Data records:
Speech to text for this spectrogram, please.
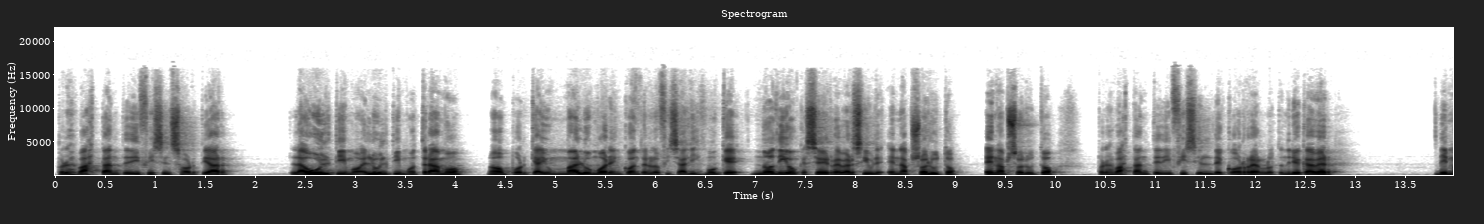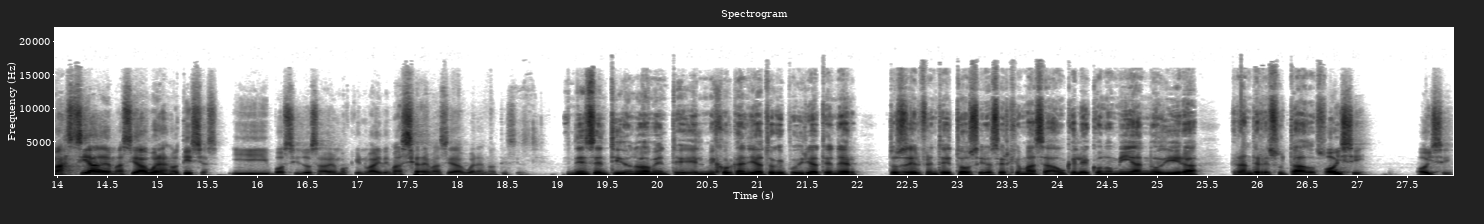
pero es bastante difícil sortear la último, el último tramo, ¿no? porque hay un mal humor en contra del oficialismo que no digo que sea irreversible en absoluto, en absoluto, pero es bastante difícil de correrlo. Tendría que haber demasiadas, demasiadas buenas noticias. Y vos y yo sabemos que no hay demasiadas, demasiadas buenas noticias. En ese sentido, nuevamente, el mejor candidato que podría tener entonces el frente de todos sería Sergio Massa, aunque la economía no diera grandes resultados. Hoy sí, hoy sí.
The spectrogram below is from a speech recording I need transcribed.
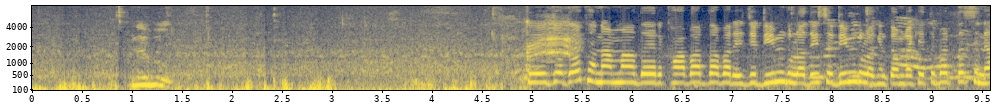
লেবু তো এই যে দেখেন আমাদের খাবার দাবার এই যে ডিমগুলো দিয়েছে ডিমগুলো কিন্তু আমরা খেতে পারতেছি না।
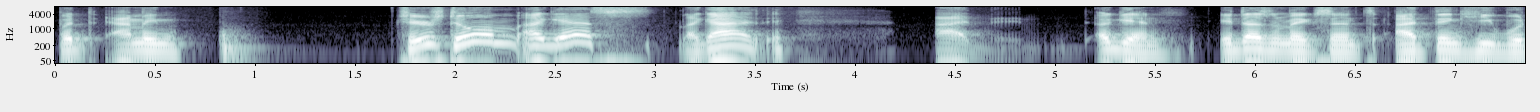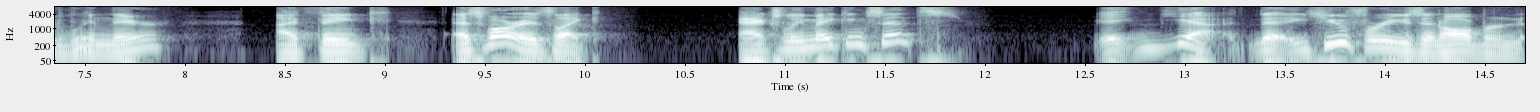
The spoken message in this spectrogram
but I mean, cheers to him, I guess. Like I, I again, it doesn't make sense. I think he would win there. I think as far as like actually making sense, it, yeah, the, Hugh Freeze and Auburn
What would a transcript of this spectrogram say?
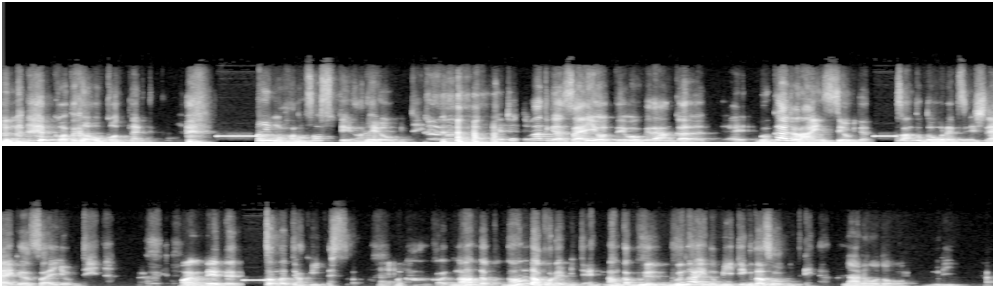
ことが起こったり。何も話させてやれよみたいな。ちょっと待ってくださいよって、僕なんか部下じゃないんですよみたいな。さんと同列にしないでくださいよみたいな。まあ、で、でさんだって悪意ですはい、なんかなんだなんだこれみたいな。なんか部部内のミーティングだぞみたいな。なるほど。無理。はい、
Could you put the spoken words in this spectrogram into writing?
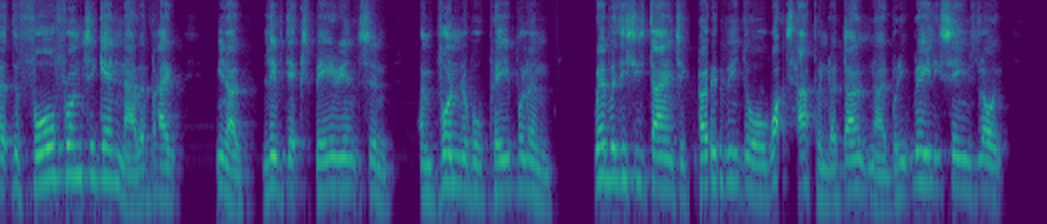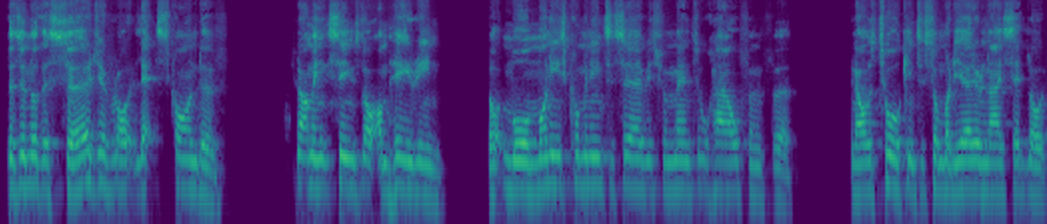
at the forefront again now about you know lived experience and and vulnerable people. And whether this is down to covid or what's happened i don't know. But it really seems like there's another surge of like let's kind of you know i mean? It seems like i'm hearing like more money is coming into service for mental health and for you know i was talking to somebody earlier and i said like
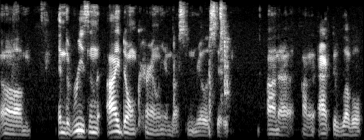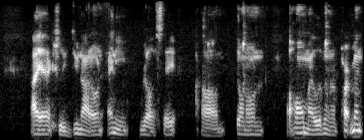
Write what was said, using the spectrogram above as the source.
Um, and the reason I don't currently invest in real estate on a on an active level, I actually do not own any real estate. Um, don't own a home. I live in an apartment.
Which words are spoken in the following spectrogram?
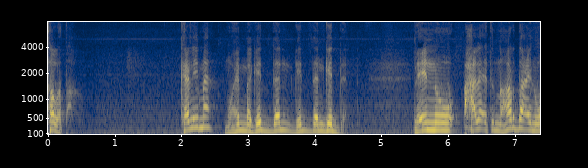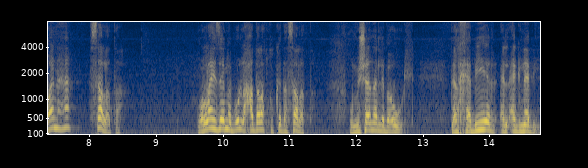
سلطة. كلمة مهمة جدا جدا جدا. لأنه حلقة النهارده عنوانها سلطة. والله زي ما بقول لحضراتكم كده سلطة. ومش أنا اللي بقول. ده الخبير الأجنبي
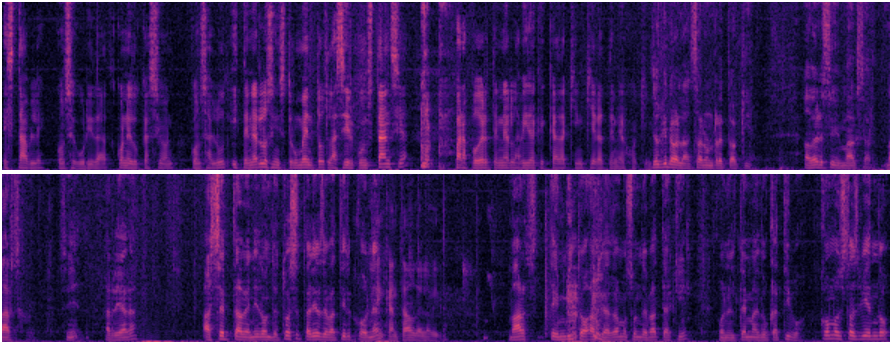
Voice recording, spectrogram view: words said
estable, con seguridad, con educación, con salud y tener los instrumentos, la circunstancia para poder tener la vida que cada quien quiera tener, Joaquín. Yo quiero lanzar un reto aquí. A ver si Max, Marx ¿sí? Arriaga acepta venir donde tú aceptarías debatir con él. Encantado de la vida. Marx, te invito a que hagamos un debate aquí con el tema educativo. ¿Cómo estás viendo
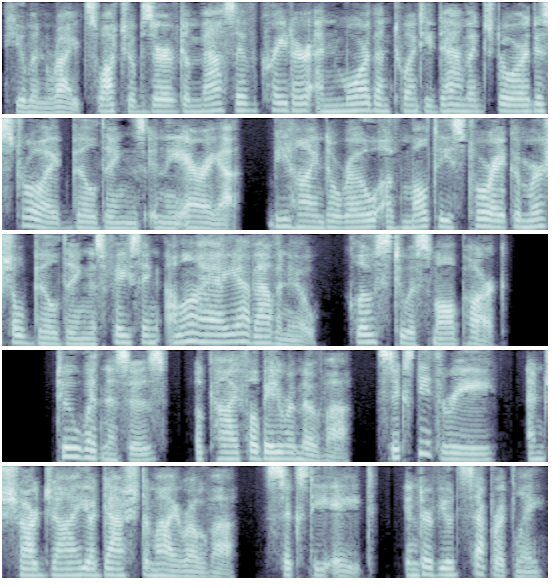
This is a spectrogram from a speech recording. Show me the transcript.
Human Rights Watch observed a massive crater and more than 20 damaged or destroyed buildings in the area, behind a row of multi-story commercial buildings facing Aliyev Avenue, close to a small park. Two witnesses, Akaifa Bayramova, 63, and Sharjaya Dashtamirova, 68, interviewed separately,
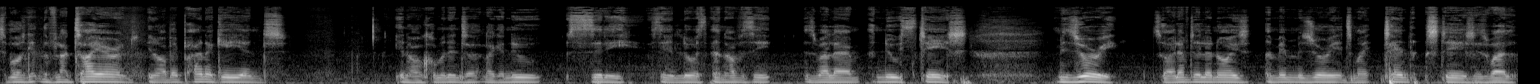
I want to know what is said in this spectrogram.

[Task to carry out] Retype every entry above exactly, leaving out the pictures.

[Answer for the task]
Speech to text for this spectrogram, please.
pero es bastante difícil sortear la último, el último tramo, ¿no? porque hay un mal humor en contra del oficialismo que no digo que sea irreversible en absoluto, en absoluto, pero es bastante difícil de correrlo. Tendría que haber demasiadas, demasiadas buenas noticias. Y vos y yo sabemos que no hay demasiadas, demasiadas buenas noticias. En ese sentido, nuevamente, el mejor candidato que podría tener entonces el frente de todos sería Sergio Massa, aunque la economía no diera grandes resultados. Hoy sí, hoy sí.
The spectrogram below is from a speech recording I need transcribed.
লেবু তো এই যে দেখেন আমাদের খাবার দাবার এই যে ডিমগুলো দিয়েছে ডিমগুলো কিন্তু আমরা খেতে পারতেছি না।
The spoken message in this spectrogram
but I mean, cheers to him, I guess. Like I, I again, it doesn't make sense. I think he would win there. I think as far as like actually making sense, it, yeah, the, Hugh Freeze and Auburn
What would a transcript of this spectrogram say?
ことが起こったり。何も話させてやれよみたいな。ちょっと待ってくださいよって、僕なんか部下じゃないんですよみたいな。さんと同列にしないでくださいよみたいな。まあ、で、でさんだって悪意ですはい、なんかなんだなんだこれみたいな。なんか部部内のミーティングだぞみたいな。なるほど。無理。はい、
Could you put the spoken words in this spectrogram into writing?
at the forefront again now about you know lived experience and and vulnerable people. And whether this is down to covid or what's happened i don't know. But it really seems like there's another surge of like let's kind of you know i mean? It seems like i'm hearing like more money is coming into service for mental health and for you know i was talking to somebody earlier and i said like
Write what was said, using the spectrogram above as the source.
Um, and the reason I don't currently invest in real estate on a on an active level, I actually do not own any real estate. Um, don't own a home. I live in an apartment.
Which words are spoken in the following spectrogram?
سلطة. كلمة مهمة جدا جدا جدا. لأنه حلقة النهارده عنوانها سلطة. والله زي ما بقول لحضراتكم كده سلطة. ومش أنا اللي بقول. ده الخبير الأجنبي
Voice recording, spectrogram view: words said
estable, con seguridad, con educación, con salud y tener los instrumentos, la circunstancia para poder tener la vida que cada quien quiera tener, Joaquín. Yo quiero lanzar un reto aquí. A ver si Max, Marx ¿sí? Arriaga acepta venir donde tú aceptarías debatir con él. Encantado de la vida. Marx, te invito a que hagamos un debate aquí con el tema educativo. ¿Cómo estás viendo
This is a spectrogram from a speech recording. Show me the transcript.
Human Rights Watch observed a massive crater and more than 20 damaged or destroyed buildings in the area, behind a row of multi-story commercial buildings facing Aliyev Avenue, close to a small park. Two witnesses, Akaifa Bayramova, 63, and Sharjaya Dashtamirova, 68, interviewed separately,
I want to know what is said in this spectrogram.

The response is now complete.